In a report dated June 12, 2008, the International Mathematical Union (IMU), in cooperation with the International Council of Industrial and Applied Mathematics (ICIAM) and the Institute of Mathematical Statistics (IMS), express concern about overreliance on journal impact factors in decisions about library subscriptions and granting of tenure.
From the report's Executive Summary:
Using citation data to assess research ultimately means using citationâ€?based statistics to rank thingsâ€”journals, papers, people, programs, and disciplines. The statistical tools used to rank these things are often misunderstood and misused.
â€¢ For journals, the impact factor is most often used for ranking. This is a simple average derived from the distribution of citations for a collection of articles in the journal. The average captures only a small amount of information about that distribution, and it is a rather crude statistic. In addition, there are many confounding factors when judging journals by citations, and any comparison of journals requires caution when using impact factors.
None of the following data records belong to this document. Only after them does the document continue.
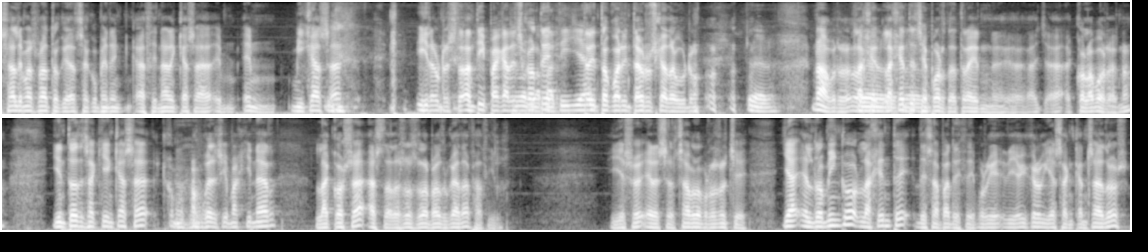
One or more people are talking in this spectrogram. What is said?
sale más barato quedarse a comer, a cenar en casa, en, mi casa, ir a un restaurante y pagar escote 30 o 40 euros cada uno. Claro. No, pero la, gente, se porta, traen, eh, colabora, ¿no? Y entonces aquí en casa, como puedes imaginar, la cosa hasta las 2 de la madrugada fácil. Y eso era el sábado por la noche. Ya el domingo la gente desaparece, porque yo creo que ya están cansados.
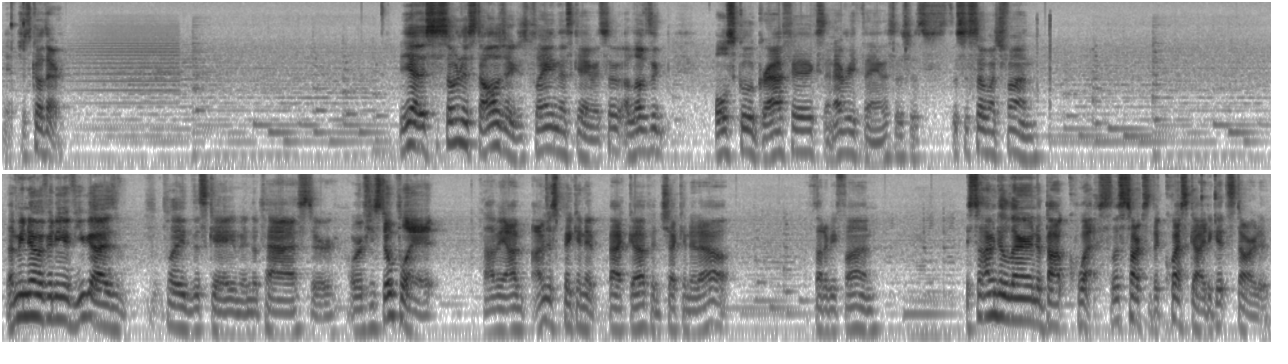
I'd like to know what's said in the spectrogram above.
Yeah, just go there. Yeah, this is so nostalgic just playing this game. It's so I love the old school graphics and everything. This is just this is so much fun. Let me know if any of you guys played this game in the past or or if you still play it. I mean, I'm I'm just picking it back up and checking it out. Thought it'd be fun. It's time to learn about quests. Let's talk to the quest guy to get started.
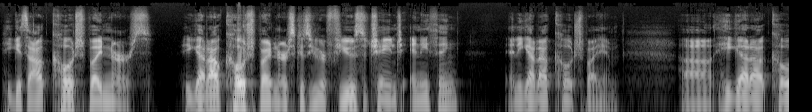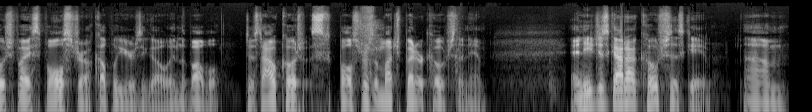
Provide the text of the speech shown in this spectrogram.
He gets out coached by Nurse. He got out coached by Nurse because he refused to change anything, and he got out coached by him. Uh, he got out coached by Spoelstra a couple years ago in the bubble. Just out coached. Spoelstra's a much better coach than him, and he just got out coached this game. Um,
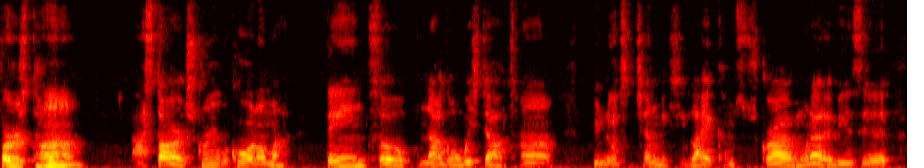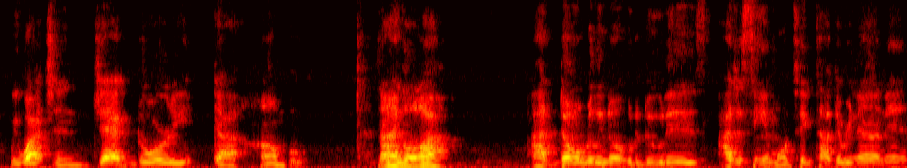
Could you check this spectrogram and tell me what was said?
first time. I started screen recording on my thing, so I'm not gonna waste y'all time. If you're new to the channel, make sure you like, come subscribe, and without it being said, we watching Jack Doherty got humbled. Now I ain't gonna lie, I don't really know who the dude is. I just see him on TikTok every now and then.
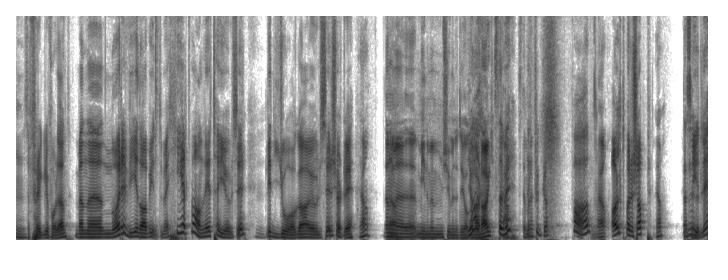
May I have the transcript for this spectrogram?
Mm. Selvfølgelig får du den. Men uh, når vi da begynte med helt vanlige tøyeøvelser, litt yogaøvelser, kjørte vi. Ja. Den Ja. minimum 20 minutter yoga Ja, hver dag. Stemmer. Ja, stemmer det funka. Faen. Ja, Alt bare slapp. du. Nydelig.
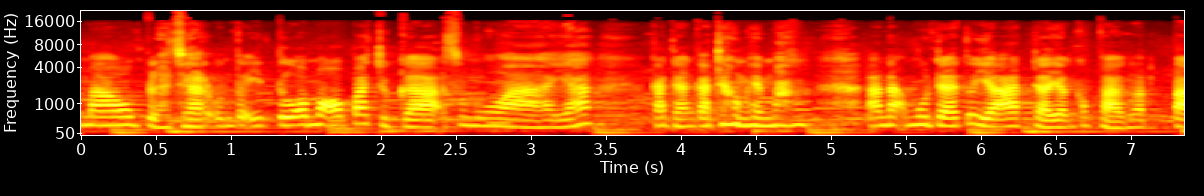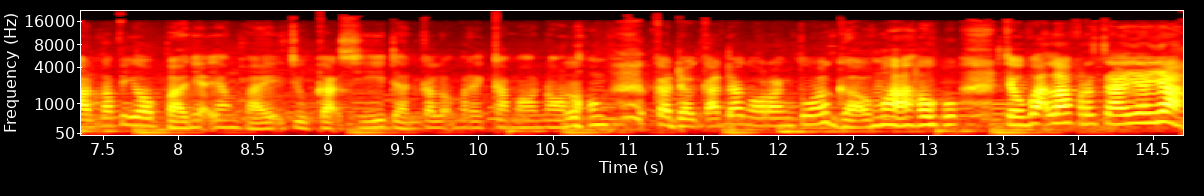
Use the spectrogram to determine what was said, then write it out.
mau belajar untuk itu. Oma opa juga semua ya. Kadang-kadang memang anak muda itu ya ada yang kebangetan, tapi ya banyak yang baik juga sih. Dan kalau mereka mau nolong, kadang-kadang orang tua nggak mau. Cobalah percaya ya,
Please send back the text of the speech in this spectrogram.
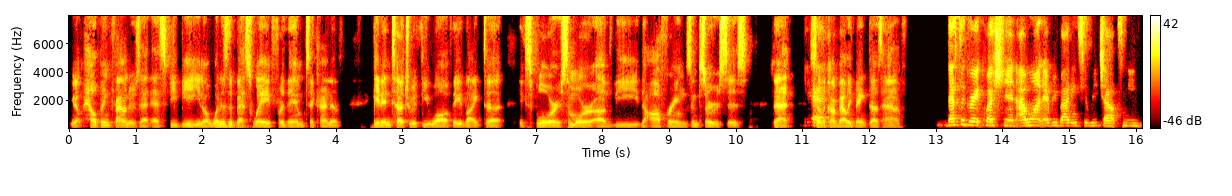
you know, helping founders at SVB, you know, what is the best way for them to kind of get in touch with you all if they'd like to explore some more of the the offerings and services that yeah. Silicon Valley Bank does have? That's a great question. I want everybody to reach out to me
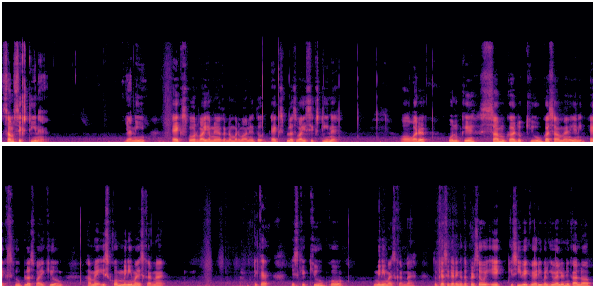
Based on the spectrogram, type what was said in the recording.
सम सिक्सटीन है। यानी एक्स और वाई हमने अगर नंबर माने तो एक्स प्लस वाई सिक्सटीन है। और उनके सम का जो क्यूब का सम है यानी x cube plus y cube हमें इसको मिनिमाइज करना है। ठीक है? इसके क्यूब को मिनिमाइज करना है। तो कैसे करेंगे? तो फिर से वो एक किसी भी एक वेरिएबल की वैल्यू निकाल लो आप।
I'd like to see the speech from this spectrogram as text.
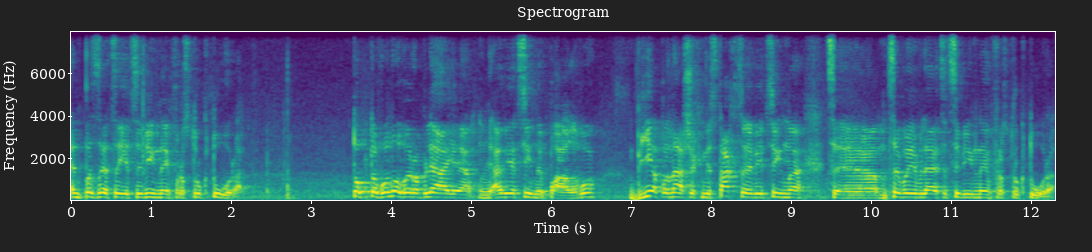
НПЗ це є цивільна інфраструктура. Тобто воно виробляє авіаційне паливо, б'є по наших містах. Це авіаційна, це, це виявляється цивільна інфраструктура.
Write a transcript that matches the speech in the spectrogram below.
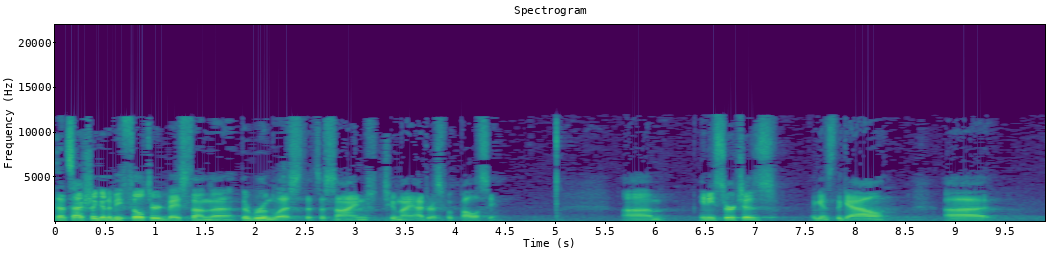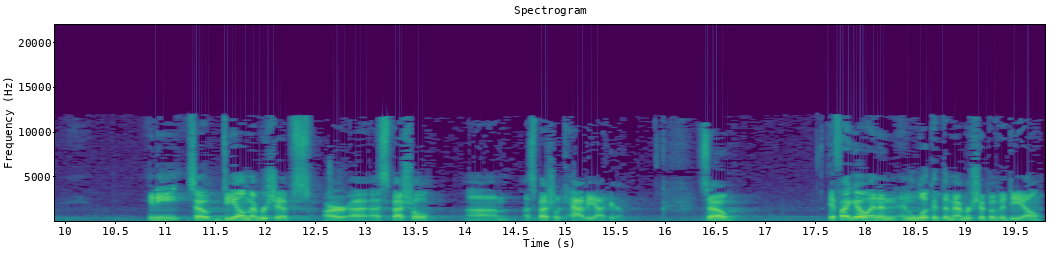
that's actually going to be filtered based on the, the room list that's assigned to my address book policy. Um, any searches against the GAL, uh, any, so DL memberships are a, a special, um, a special caveat here. So if I go in and, and look at the membership of a DL,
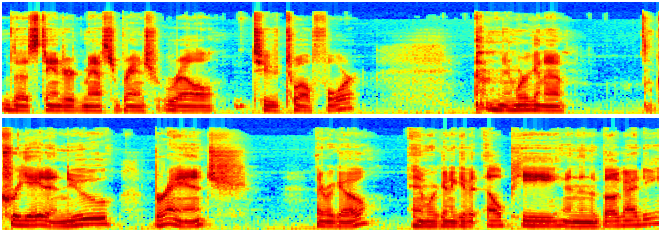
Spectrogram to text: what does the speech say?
the standard master branch rel 212.4 and we're going to create a new branch. There we go. And we're going to give it LP and then the bug ID.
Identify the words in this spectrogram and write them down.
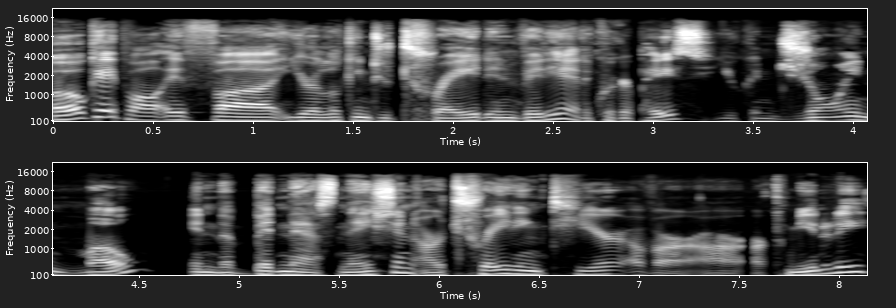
Okay, Paul. If uh, you're looking to trade Nvidia at a quicker pace, you can join Mo in the Bid Ask Nation, our trading tier of our, our, our community.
Using the impact factor alone to judge a journal is like using weight alone to judge a person's health.
â€¢ For papers, instead of relying on the actual count of citations to compare individual papers, people frequently substitute the impact factor of the journals in which the papers appear. They believe that higher impact factors must mean higher citation counts. But this is often not the case! This is a pervasive misuse of statistics that needs to be challenged whenever and wherever it occurs.
â€¢ For individual scientists, complete citation records can be difficult to compare. As a consequence, there have been attempts to find simple statistics that capture the full complexity of a scientist's citation record with a single number. The most notable of these is the hâ€?index, which seems to be gaining in popularity. But even a casual inspection of the hâ€?index and its variants shows that these are naÃ¯ve attempts to understand complicated citation records. While they capture a small amount of information about the distribution of a scientist's citations, they lose crucial information that is essential for the assessment of research.
The Wall Street Journal, in a June 16 article covering the report, gives an example from the authors' field:
Mathematicians are particularly vulnerable to quirks in the impact factor, Mr. Ewing said, noting that his colleagues are more likely to cite older work â€” while impact factors use citations within two years of publication â€” and that in general they cite much less than other scientists. â€œSome dean somewhere in a small university might conclude biologists are six times as smart as mathematicians,â€? Mr. Ewing said, adding that it makes about as much sense as ranking peopleâ€™s popularity by the number of people whose hands theyâ€™ve shaken.Posted by stemp003 at June 20, 2008 4:06 PM